We have a lot of negative associations with bureaucracies. They can be alienating, impersonal, and dehumanizing for both workers and those being served by the bureaucracy.  For being ‘rational,’ they can be quite inefficient, with ‘red tape’ and limited effectiveness when flexibility is needed.  Bureaucratic ritualism is when there is such a focus on the rules and regulations to the point of undermining goals and loosing sight of the larger picture.  There can also be a problem of a self perpetuating oligarchy, or the rule of many by few, concentrating power and weakening accountability.      

All of these problems can be seen in the government’s response to Hurricane Katrina in 2005.  From local individuals and the Canadian government responding faster than the United States, to the neighboring parish (Louisiana has instead of counties) refusing admittance from New Orleans, there was a bureaucratic breakdown in government.  When trained people from other areas tried to volunteer to help, FEMA had them hand out pamphlets and fliers.

Though it is worth watching in its entirety (parts I&II, parts III & IV), Spike Lee’s When the Levees Broke: A Requiem in Four Parts explores the problems between state and federal government bureaucracies from 1:19:02 to 1:42:18.

Columbine Shooting Moral Panic

In Folk Devils and Moral Panics, Stanley Cohen states moral panic occurs when “…[a] condition, episode, person or group of persons emerges to become defined as a threat to societal values and interests.”  Moral panics are “extreme social responses to the belief that the moral condition of society is deteriorating at a rapid pace.” 
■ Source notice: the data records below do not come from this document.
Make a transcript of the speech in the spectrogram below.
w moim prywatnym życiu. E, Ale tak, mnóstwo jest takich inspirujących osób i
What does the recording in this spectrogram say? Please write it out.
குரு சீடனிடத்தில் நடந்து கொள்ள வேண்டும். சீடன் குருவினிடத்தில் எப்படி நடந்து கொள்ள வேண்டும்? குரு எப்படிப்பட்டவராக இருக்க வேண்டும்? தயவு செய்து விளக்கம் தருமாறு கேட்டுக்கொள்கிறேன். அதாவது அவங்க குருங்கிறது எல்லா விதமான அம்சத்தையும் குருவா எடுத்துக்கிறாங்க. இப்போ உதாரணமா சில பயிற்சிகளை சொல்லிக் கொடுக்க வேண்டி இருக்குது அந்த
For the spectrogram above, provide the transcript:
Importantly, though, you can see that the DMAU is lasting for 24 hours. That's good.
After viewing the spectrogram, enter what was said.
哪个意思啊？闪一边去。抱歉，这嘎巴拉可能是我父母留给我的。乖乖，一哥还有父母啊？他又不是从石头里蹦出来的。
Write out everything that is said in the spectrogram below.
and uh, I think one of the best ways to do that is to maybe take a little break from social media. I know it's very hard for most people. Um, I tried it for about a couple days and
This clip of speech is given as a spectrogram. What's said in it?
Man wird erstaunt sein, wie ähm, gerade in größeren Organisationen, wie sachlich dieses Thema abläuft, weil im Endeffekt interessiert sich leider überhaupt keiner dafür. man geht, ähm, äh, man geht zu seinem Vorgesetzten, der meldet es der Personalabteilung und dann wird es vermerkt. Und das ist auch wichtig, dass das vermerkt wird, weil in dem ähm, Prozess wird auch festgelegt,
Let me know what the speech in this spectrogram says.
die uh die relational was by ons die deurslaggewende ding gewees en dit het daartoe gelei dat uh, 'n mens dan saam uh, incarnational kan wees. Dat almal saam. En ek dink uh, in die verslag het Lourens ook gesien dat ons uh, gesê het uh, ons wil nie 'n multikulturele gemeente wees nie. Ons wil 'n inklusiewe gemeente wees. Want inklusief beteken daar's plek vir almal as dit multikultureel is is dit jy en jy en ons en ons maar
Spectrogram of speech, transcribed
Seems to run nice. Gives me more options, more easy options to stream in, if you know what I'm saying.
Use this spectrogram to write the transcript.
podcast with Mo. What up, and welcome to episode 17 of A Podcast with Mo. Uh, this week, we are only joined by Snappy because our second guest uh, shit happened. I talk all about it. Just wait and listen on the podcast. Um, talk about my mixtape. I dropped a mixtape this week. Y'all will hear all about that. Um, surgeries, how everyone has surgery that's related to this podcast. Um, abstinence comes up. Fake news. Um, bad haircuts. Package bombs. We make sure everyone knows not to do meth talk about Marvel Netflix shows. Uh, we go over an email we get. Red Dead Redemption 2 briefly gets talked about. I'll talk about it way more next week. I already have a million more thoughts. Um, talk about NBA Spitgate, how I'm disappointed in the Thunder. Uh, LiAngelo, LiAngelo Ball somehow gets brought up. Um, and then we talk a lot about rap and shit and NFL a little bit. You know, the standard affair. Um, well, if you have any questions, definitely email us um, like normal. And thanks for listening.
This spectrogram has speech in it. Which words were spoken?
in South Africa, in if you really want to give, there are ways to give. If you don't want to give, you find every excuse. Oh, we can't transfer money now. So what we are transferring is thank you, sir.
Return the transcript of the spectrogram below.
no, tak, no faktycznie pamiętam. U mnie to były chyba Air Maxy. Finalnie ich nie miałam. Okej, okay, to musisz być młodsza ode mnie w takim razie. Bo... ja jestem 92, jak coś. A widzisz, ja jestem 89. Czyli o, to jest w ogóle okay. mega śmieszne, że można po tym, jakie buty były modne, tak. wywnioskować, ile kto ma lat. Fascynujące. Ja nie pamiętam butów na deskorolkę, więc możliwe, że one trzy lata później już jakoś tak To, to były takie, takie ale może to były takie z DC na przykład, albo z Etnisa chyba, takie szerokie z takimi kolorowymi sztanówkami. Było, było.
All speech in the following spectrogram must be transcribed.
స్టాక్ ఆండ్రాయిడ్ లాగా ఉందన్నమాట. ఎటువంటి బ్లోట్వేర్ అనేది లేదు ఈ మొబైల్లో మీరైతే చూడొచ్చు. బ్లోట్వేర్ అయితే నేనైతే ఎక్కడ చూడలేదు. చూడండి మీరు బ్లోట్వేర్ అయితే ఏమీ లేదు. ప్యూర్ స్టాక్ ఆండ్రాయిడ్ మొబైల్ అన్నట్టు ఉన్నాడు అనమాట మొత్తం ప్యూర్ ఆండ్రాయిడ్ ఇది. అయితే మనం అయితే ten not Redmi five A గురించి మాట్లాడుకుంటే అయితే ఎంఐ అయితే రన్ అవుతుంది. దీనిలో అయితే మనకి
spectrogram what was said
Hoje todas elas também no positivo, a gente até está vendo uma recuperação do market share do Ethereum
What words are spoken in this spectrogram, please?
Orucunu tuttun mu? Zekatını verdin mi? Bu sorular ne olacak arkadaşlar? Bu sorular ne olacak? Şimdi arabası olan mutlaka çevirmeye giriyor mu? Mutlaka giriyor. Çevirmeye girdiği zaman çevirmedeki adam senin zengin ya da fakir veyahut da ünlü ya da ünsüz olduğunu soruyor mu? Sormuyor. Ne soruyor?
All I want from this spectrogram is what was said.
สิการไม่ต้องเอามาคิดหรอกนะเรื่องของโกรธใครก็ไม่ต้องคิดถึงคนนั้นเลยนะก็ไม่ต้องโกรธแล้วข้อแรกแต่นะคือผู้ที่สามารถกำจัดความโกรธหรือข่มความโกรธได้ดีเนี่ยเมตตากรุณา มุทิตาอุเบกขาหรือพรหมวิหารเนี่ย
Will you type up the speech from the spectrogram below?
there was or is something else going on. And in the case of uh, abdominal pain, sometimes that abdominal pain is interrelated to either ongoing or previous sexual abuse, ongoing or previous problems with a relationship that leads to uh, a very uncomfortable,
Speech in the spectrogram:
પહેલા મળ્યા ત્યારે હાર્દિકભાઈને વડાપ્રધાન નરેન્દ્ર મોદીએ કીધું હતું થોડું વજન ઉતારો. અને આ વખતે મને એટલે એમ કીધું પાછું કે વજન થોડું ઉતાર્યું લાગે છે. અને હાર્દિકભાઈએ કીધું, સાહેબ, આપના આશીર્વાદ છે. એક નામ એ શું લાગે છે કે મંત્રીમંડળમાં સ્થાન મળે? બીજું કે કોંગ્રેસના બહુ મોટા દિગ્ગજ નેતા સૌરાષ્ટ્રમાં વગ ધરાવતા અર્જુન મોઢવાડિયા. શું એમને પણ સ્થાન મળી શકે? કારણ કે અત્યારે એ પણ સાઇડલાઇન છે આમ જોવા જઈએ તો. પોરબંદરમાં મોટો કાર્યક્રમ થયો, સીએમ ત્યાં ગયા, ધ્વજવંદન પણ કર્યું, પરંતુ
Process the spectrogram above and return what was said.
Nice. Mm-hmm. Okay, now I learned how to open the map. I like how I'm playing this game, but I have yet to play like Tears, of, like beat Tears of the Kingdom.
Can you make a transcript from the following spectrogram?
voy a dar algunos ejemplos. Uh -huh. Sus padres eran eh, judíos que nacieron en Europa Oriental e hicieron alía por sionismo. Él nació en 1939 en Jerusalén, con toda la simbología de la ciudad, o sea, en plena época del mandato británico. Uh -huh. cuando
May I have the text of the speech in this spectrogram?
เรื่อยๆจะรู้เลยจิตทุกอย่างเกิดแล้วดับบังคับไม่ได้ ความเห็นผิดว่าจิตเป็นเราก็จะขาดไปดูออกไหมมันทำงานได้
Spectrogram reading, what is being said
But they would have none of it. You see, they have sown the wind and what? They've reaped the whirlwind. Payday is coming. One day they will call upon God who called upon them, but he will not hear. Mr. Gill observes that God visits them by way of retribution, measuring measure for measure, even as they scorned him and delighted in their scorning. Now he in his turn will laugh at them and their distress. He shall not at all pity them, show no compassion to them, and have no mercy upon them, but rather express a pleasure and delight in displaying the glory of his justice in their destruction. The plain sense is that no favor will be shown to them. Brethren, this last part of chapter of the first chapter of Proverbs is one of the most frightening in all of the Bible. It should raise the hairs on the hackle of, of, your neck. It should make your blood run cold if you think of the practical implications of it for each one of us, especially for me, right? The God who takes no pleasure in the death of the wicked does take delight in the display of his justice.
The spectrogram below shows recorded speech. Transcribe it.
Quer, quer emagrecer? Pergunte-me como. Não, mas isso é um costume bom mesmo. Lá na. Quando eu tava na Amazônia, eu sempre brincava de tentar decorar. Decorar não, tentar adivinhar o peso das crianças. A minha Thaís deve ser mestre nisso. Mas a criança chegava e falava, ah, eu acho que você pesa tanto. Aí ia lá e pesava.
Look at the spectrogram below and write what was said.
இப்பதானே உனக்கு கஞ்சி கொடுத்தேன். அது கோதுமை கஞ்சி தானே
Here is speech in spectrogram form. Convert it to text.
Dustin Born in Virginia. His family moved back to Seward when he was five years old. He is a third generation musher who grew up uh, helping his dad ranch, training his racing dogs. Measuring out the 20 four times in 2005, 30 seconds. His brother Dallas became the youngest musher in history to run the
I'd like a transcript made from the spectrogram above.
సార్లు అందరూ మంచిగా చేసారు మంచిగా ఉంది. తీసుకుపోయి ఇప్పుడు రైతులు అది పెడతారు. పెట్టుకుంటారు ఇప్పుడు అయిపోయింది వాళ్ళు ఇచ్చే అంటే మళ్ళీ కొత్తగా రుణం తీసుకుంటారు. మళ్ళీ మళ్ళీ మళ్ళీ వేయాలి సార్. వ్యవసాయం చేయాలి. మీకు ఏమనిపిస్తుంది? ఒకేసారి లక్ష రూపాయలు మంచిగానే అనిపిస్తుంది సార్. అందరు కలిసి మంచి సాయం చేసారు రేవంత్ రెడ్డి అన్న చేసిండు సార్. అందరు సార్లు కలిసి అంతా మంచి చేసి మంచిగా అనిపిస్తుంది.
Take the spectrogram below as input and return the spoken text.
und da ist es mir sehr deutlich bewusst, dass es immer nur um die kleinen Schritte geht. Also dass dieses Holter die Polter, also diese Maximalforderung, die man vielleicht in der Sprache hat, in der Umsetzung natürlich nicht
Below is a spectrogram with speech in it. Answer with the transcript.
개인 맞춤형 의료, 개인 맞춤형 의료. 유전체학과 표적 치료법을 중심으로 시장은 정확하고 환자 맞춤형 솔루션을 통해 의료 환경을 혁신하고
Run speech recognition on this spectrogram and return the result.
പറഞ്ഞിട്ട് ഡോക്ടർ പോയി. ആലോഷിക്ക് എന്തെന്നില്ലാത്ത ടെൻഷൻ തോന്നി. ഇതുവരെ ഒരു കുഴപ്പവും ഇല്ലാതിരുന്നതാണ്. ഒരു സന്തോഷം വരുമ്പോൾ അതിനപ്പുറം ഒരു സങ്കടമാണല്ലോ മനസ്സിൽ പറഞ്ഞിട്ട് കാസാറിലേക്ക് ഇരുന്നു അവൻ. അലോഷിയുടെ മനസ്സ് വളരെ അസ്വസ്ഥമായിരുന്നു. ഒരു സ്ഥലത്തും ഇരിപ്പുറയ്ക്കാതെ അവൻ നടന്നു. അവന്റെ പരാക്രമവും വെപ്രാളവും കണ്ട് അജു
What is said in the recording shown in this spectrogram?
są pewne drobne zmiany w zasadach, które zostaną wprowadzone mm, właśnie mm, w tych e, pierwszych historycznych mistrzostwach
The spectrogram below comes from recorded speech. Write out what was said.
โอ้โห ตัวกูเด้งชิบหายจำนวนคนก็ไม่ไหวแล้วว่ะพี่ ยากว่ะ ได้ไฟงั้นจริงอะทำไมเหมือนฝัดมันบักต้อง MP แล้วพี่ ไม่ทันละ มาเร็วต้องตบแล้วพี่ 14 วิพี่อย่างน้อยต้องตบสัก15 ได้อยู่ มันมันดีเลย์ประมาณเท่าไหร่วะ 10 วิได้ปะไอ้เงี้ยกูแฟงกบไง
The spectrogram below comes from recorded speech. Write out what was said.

Three major elements of a moral panic include 1) framing / the role of the media: amplifies and shapes public ideas of deviance, often reinforcing stereotypes, 2) the creation of a folk devil: a target stripped of favorable characteristics, often demonizing certain groups, and 3) policing / the development of new policies to “police the crisis“.

The documentary Bowling for Columbine examines the mass shooting as a catalyst for a moral panic.  The following clip shows some of the elements of a moral panic, primarily the framing and creation of a folk devil, in this case the singer Marilyn Manson.  The policing is hinted at at the beginning of the clip, with calls for school uniforms and use of metal detectors.

Wealthy Homogamy

Homogamy means “like marry like” or that people of a similar background and culture marry one another.  In the documentary Born Rich, Jamie Johnson interviews his wealthy young friends about their lives and relationships.  From 45:12 – 54:55, Johnson focuses on the topics of dating, class, and divorce. 

“Its really weird.  I never really thought about it.  I think its just your compatibility”. 

“They all know each other.  And that is their dating pool.”

“We can get drunk.  We can do lots of drugs.  We can be decadent.  We just don’t have to do it with Joey and Tommy.”

“I think it would probably be weird to bring someone to your homes, to your summer house, or maybe to introduce them to your parents.  Or something like that.  Or just, you know when you introduce them to your parents and their parents are asking about where they live.  You know my parents are so… they live in a world where they might be like “so where do you summer?””